The dwarf chain locach is a classic, snail-eating, loach that does not grow very large. This tiny loach is only 2 to 2.5 inches (5 to 6 cm) in length and has a striking black chain pattern running its length. They not only provide lots of activity at the bottom, hunting each other for food and chasing them around, but they also “flutter” and swim in the middle. Dwarf chain loaches can be a bit on the pricier side, especially since you need at least 6-10 in a group, but they’re a great alternative for people with smaller planted tanks that need snail control. Our full care guide provides more details.

5. Yoyo Loach (Botia almorhae)

This popular species gets its common name from the markings that looks like the word “YOYO” spelled out on the side of its body. Some people refer to them as the budget clown loach because they still get fairly large at 5-6 inches (13-15 cm) but only cost $5-8. They have a relatively mild temperament but can get a little ornery with each other, so get a school of at least six to even out any aggression. For larger tanks, Yoyo loaches can be great with certain African, Central American and South American cichlids. But keep them away form invertebrates, such as snails or shrimp.

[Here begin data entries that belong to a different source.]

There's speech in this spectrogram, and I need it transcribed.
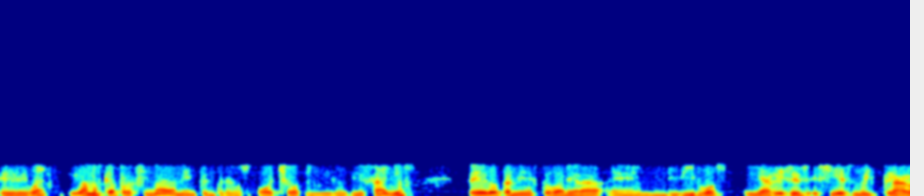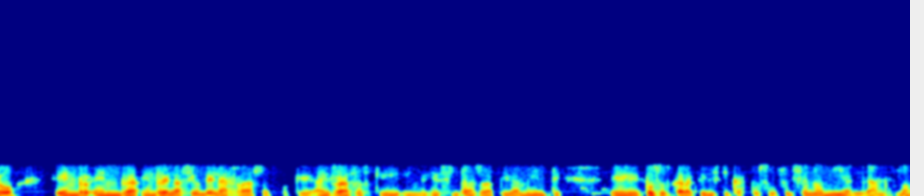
eh, bueno, digamos que aproximadamente entre los 8 y los 10 años pero también esto variará en individuos y a veces sí es muy claro en, en, en relación de las razas, porque hay razas que envejecen más rápidamente, eh, pues sus características, pues su fisonomía, digamos, ¿no?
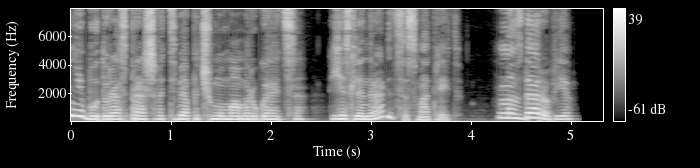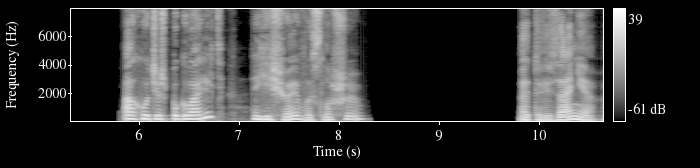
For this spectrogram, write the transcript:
«Не буду расспрашивать тебя, почему мама ругается. Если нравится смотреть, на здоровье. А хочешь поговорить, еще и выслушаю». «Это вязание?»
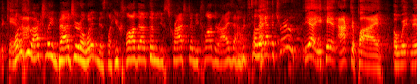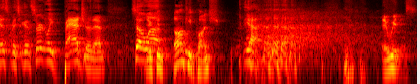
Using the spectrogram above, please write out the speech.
You can't. What if you actually badgered a witness? Like you clawed at them, you scratched them, you clawed their eyes out. Till they got the truth. Yeah, you can't octopi a witness, but you can certainly badger them. So, You uh, can donkey punch yeah. a witness.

6. Angelicus or Polka Dot Loach (Botia kubotai)

Look no further if you are looking for a smaller, more peaceful version of the yoyo-loach. This loach measures in at 4 inches (10 cm), is quite outgoing and has vivid, high contrast colors. However, they’re not the easiest to source and may cost you about $13-20 each. You can order a larger group of 6-10 fish from your local fish shop if they are available. Deworm them as soon as you bring them home. They are more likely to have parasites than wild fish and are often caught in the wild.

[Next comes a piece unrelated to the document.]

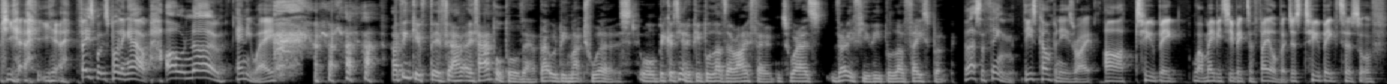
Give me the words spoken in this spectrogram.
Yeah, yeah. Facebook's pulling out. Oh no. Anyway. I think if, if uh, if Apple pulled out, that would be much worse. Or because you know people love their iPhones, whereas very few people love Facebook. But that's the thing. These companies, right, are too big. Well, maybe too big to fail, but just too big to sort of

7. Zebra Loach (Botia striata)

Unlike the clown and kuhli loaches that have wide, vertical bands, the zebra loach is covered with lots of skinny stripes. They are 3.5 inches (9cm) longer than angelicus loaches, but they have the same sloped nose, which is ideal for eating snails, baby shrimps, and other invertebrates. Like other loaches they can tolerate a variety water parameters. They are best kept in groups of six to more species. Zebra loaches are one of our favorites because they tend to be more outgoing and laid back in personality, so if you have a 30-gallon aquarium or larger, give them a shot.

8. Silver Kuhli Loach (Pangio anguillaris)

There are many Pangio species known as “kuhli oaches”, however this is a pure silver type with no patterning. They have very similar requirements as the Pangio kuhlii mentioned above, where they like to be kept in big groups and eat at night when the aquarium lights are off. They are very eye-catching due to their metallic colors. We have been able to bring them in to our retail store. You can keep them with normal kuhli loaches so that you have multiple varieties of “miniature eels” crawling around your aquarium substrate.

9. Rosy Loach (Petruichthys sp. ‘rosy’)

Male rosy loach (left) and female rosy loach (right)

Because it is only 1-1.25 inches long (2.5-3 cm), the rosy loach is our smallest loach. This nano fish is sexually dimorphic. The males are a classic rosy colour with a dark horizontal line and the females are brownish-gray covered in spots. You can keep a group of them in a 5-gallon or larger aquarium, where they can be found actively swimming in the middle to bottom layers of the tank. Hobbyists have successfully bred rosy loaches in heavily planted, well-established aquariums by feeding plenty of tiny foods (like frozen cyclops and Easy Fry and Small Fish Food) and then removing the adults after spawning behavior is spotted.

10. Dojo Loach (Misgurnus Anguillicaudatus).

This lovable, fun species looks like a huge hot dog. It can grow to 6-11 inches (15-28cm) in length. They come in several colors, such as regular brown, golden yellow, and albino. Because of their excitement when they see a storm approaching or a rainstorm, they are sometimes called “weather loach”. Their other common name is “pond loach” because they are a cold water species and can live in unheated aquariums with larger species like goldfish. They can contract fungal and bacterial infections if the water temperature rises above 80°F (27°F).

Loaches come as a variety of sizes, shapes, patterns and colors. To get your own loaches, visit our Live Fish page to see a listing of our favorite online fish retailers.